Exercise: Give again every line from the one with "The answer should" through the last line of the data, exactly, and leave out the lines before it.

** Recorded data follows **

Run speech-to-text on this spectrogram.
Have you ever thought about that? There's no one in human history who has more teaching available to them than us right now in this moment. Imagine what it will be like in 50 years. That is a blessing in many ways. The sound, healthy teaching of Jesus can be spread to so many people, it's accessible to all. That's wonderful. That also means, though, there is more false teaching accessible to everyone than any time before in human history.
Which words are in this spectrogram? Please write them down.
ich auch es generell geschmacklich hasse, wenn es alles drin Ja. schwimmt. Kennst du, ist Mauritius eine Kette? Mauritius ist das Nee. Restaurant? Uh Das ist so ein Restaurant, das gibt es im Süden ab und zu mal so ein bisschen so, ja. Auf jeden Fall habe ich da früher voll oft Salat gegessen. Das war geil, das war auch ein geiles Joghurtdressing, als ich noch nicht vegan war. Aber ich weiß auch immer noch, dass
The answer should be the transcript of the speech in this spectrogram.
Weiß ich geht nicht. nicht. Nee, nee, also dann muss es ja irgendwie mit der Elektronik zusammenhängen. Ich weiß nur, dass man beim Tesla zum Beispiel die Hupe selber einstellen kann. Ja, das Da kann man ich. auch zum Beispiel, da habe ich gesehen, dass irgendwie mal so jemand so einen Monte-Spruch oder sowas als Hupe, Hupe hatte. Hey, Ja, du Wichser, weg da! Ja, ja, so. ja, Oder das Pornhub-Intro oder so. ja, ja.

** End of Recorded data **

Reply:
The answer should be the transcript of the speech in this spectrogram.
Weiß ich geht nicht. nicht. Nee, nee, also dann muss es ja irgendwie mit der Elektronik zusammenhängen. Ich weiß nur, dass man beim Tesla zum Beispiel die Hupe selber einstellen kann. Ja, das Da kann man ich. auch zum Beispiel, da habe ich gesehen, dass irgendwie mal so jemand so einen Monte-Spruch oder sowas als Hupe, Hupe hatte. Hey, Ja, du Wichser, weg da! Ja, ja, so. ja, Oder das Pornhub-Intro oder so. ja, ja.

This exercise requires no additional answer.